Suzanne Shell, most recently in the news for receiving unauthorized practice of law sanctions from the Colorado Supreme Court in connection for her advocacy on behalf of parents facing termination of their parental rights, is back in the legal news again.
This time, it is in connection with a Colorado lawsuit against an internet archiving company and its board of directors, involving her website. Shell, of course, represents herself in the case. She claims a right to sue because the company archived her website without paying the price she insisted upon on the face of her website. About a month ago, a Colorado district court ruled that her suits for conversion, civil theft, and state and federal organized crime counts failed to state a claim upon which relief could be granted, even without considering any disputes of fact raised by the company.
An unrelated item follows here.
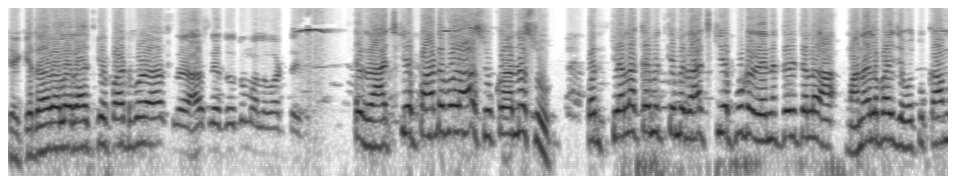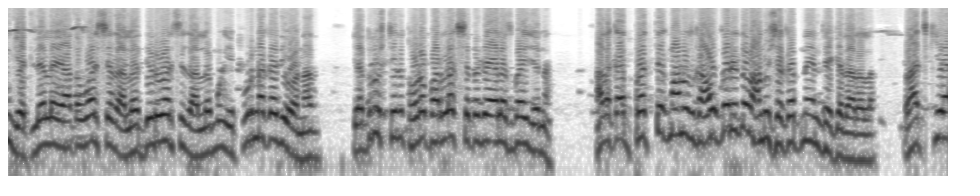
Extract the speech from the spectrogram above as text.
ठेकेदाराला राजकीय पाठबळ असलं असल्याचं तुम्हाला वाटतंय राजकीय पाठबळ असू का नसू पण त्याला कमीत कमी राजकीय पुढे राहणं तरी त्याला म्हणायला पाहिजे "बुवा, तू काम घेतलेलं आहे आता वर्ष झालं दीड वर्ष झालं मग हे पूर्ण कधी होणार? या दृष्टीने थोडंफार लक्ष तर द्यायलाच पाहिजे ना. आता काय प्रत्येक माणूस गावकरी तर भांडू शकत नाही ठेकेदाराला. राजकीय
Three individual parties in the case (the board of directors of the archiving firm), who faced only the organized crime counts, were not formally dismissed in the same order, but the ruling implies that they should be entitled to a dismissal on the merits, because the charges against them were held not to state a claim against another necessary party to the claim. A motion to dismiss the claims against them on the merits and for lack of personal jurisdiction is pending.
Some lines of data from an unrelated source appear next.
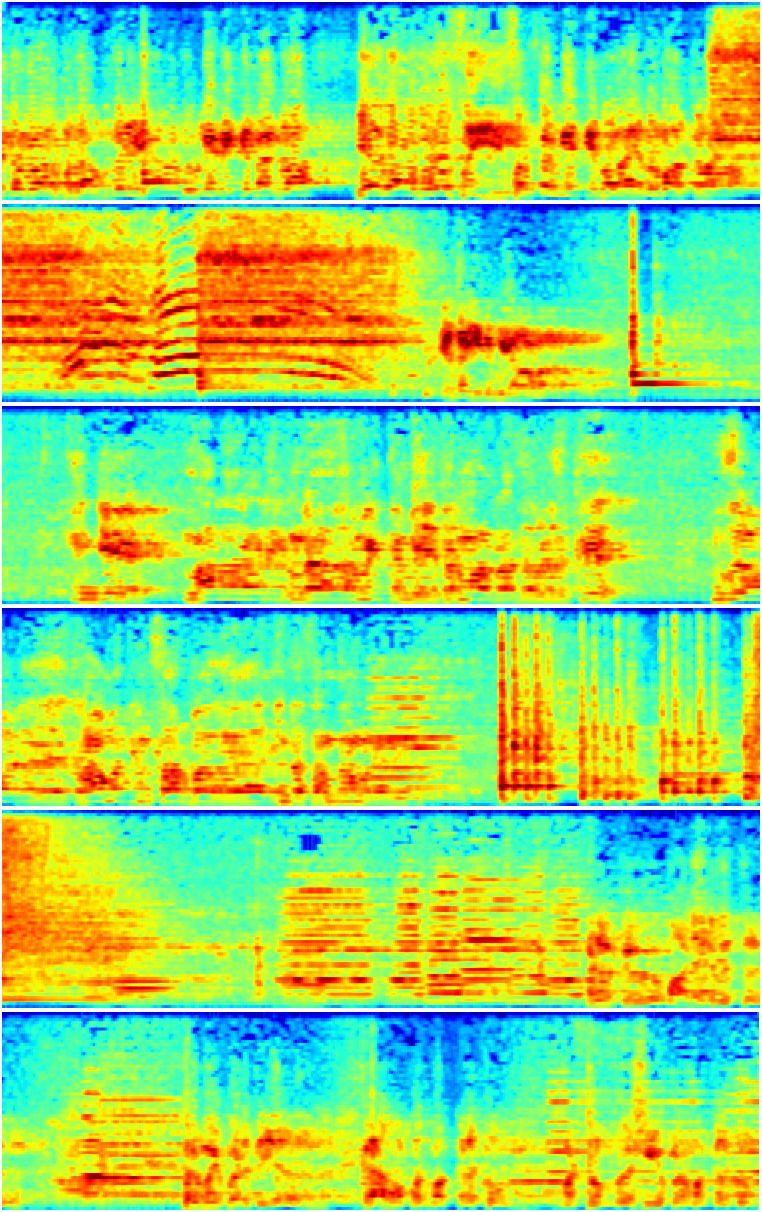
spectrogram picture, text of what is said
வைக்கின்றதா இருப்பதா? முதலில் யாராவது உள்ளே இருக்கின்றாங்களா ஏதாவது ஓசை சத்தம் கேட்கின்றதா எதிர்பார்க்கலாம்? என்ன இனிமையான? இங்கே நாடாடுகின்ற அருமை தம்பி பெருமாள் ராஜ் அவர்களுக்கு முதுகாடு கிராமத்தின் சார்பாக இந்த சந்தனமலை அளிக்கப்பட்டது எனக்கு மாலை அணிவித்து பெருமைப்படுத்திய கிராம பொதுமக்களுக்கும் மற்றும் ரசிக பெருமக்களுக்கும்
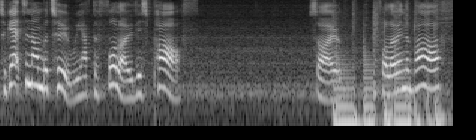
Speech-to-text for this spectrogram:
To get to number two we have to follow this path. So following the path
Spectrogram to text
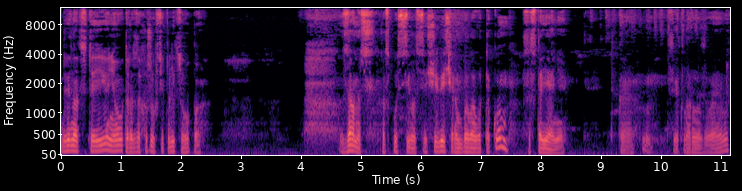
12 июня, утро, захожу в теплицу, опа. За ночь распустилась. Еще вечером была вот в таком состоянии. Такая светло-розовая. Вот.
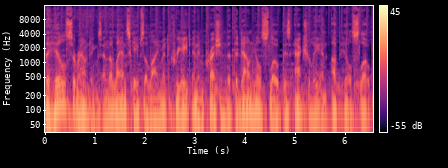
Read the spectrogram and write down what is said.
The hill's surroundings and the landscape's alignment create an impression that the downhill slope is actually an uphill slope,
But, the Court left standing Shell's claim that there was a breach of contract against the company, at least until the facts about contract formation can be hashed out further. The Court also declined even to determine if the common law of contracts or the Uniform Commercial Code applied to the case.
Shell claims that the company entered into a contract by continuing to archive her site on an automated basis when the site contained a notice that doing so would create a contract. The company, obviously, disputes that claim.
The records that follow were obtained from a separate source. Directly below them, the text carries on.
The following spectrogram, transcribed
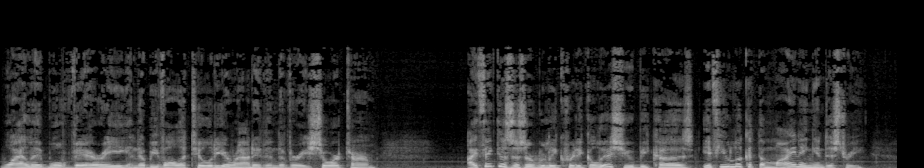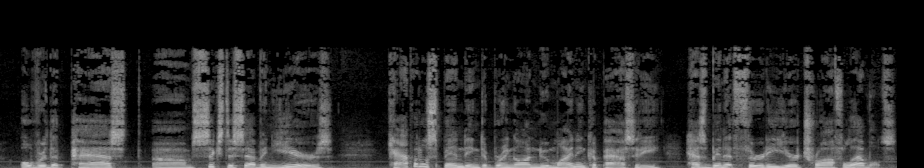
while it will vary and there'll be volatility around it in the very short term, I think this is a really critical issue because if you look at the mining industry over the past um, six to seven years, capital spending to bring on new mining capacity has been at 30 year trough levels.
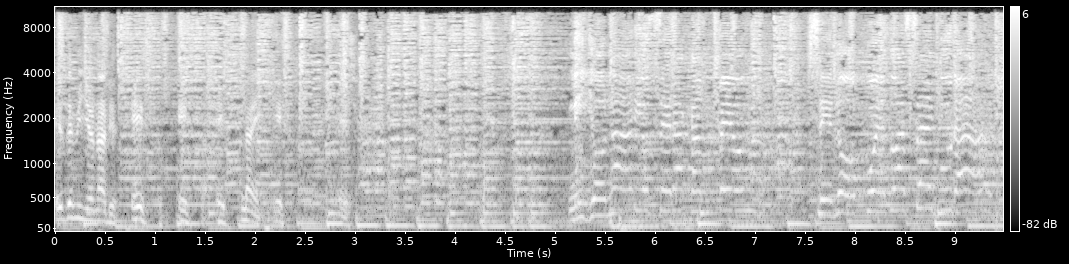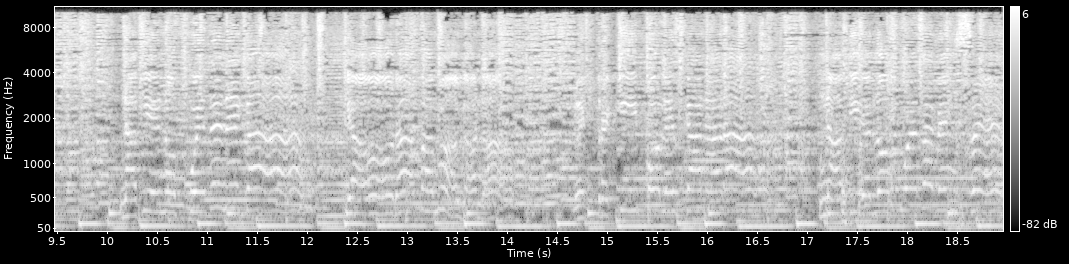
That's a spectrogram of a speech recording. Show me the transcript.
es de Millonarios. Esto, esta, esta. Nadie, esta. Millonario será campeón, se lo puedo asegurar. Nadie nos puede negar que ahora vamos a ganar. Nuestro equipo les ganará, nadie lo puede vencer.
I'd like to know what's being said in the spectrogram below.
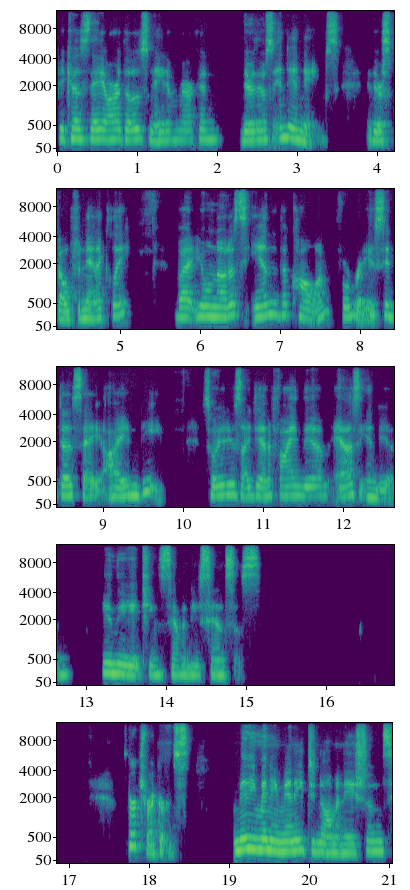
because they are those Native American, they're those Indian names. They're spelled phonetically but you'll notice in the column for race, it does say "I and IND. So it is identifying them as Indian in the 1870 census. Church records. Many, many, many denominations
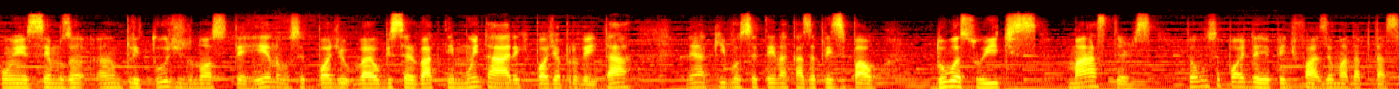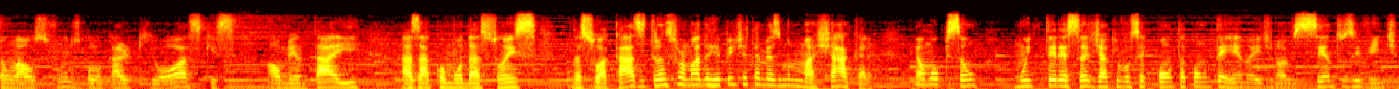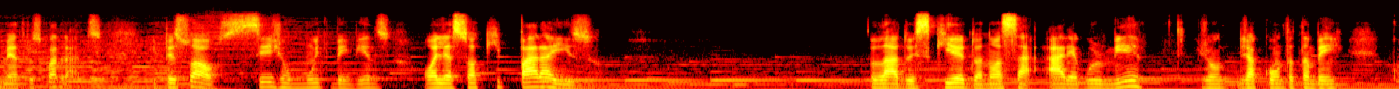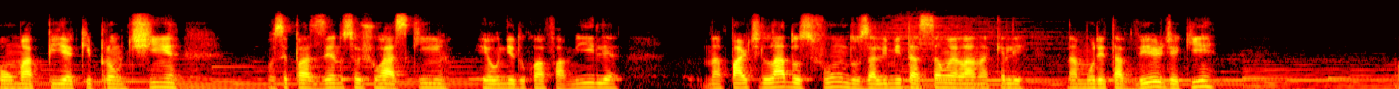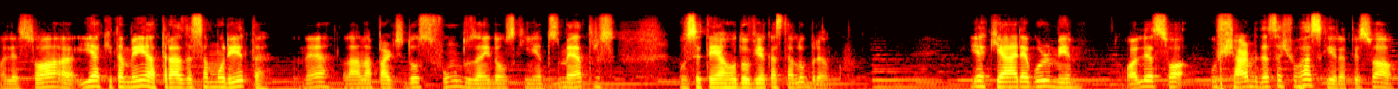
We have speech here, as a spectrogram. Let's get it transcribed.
conhecemos a amplitude do nosso terreno. Você pode vai observar que tem muita área que pode aproveitar. Né? Aqui você tem na casa principal duas suítes masters. Então você pode de repente fazer uma adaptação lá aos fundos, colocar quiosques, aumentar aí as acomodações da sua casa e transformar de repente até mesmo numa chácara é uma opção muito interessante, já que você conta com um terreno aí de 920 metros quadrados. E pessoal, sejam muito bem-vindos. Olha só que paraíso. Lado esquerdo, a nossa área gourmet já conta também com uma pia aqui prontinha. Você fazendo seu churrasquinho reunido com a família. Na parte lá dos fundos, a limitação é lá naquele na mureta verde aqui. Olha só, e aqui também atrás dessa mureta, né, lá na parte dos fundos, ainda uns 500 metros, você tem a rodovia Castelo Branco. E aqui a área gourmet. Olha só o charme dessa churrasqueira, pessoal.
In effect, she left a legal booby trap on her website, and this archiving company ending up triggering it. Now, the world gets to see if the booby trap works. If it does, it would destroy Google and every other internet search engine's stock price overnight.
The fact that the terms of the alleged contract involve confiscatory amounts of money and other legal impediments mitigates against finding that there is a contract, or in the alternative, that the contract is void because it is unconscionable or an improper penalty parading as a liquidated damages clause, as a matter of law.
It is highly unlikely that Shell will prevail on the merits, probably before the case goes to trial, although precisely why isn't completely clear.
Hat Tips: wendy at Colorado Confidential, slashdot, Information Week, and Eric Goldman's Technology & Marketing Law blog.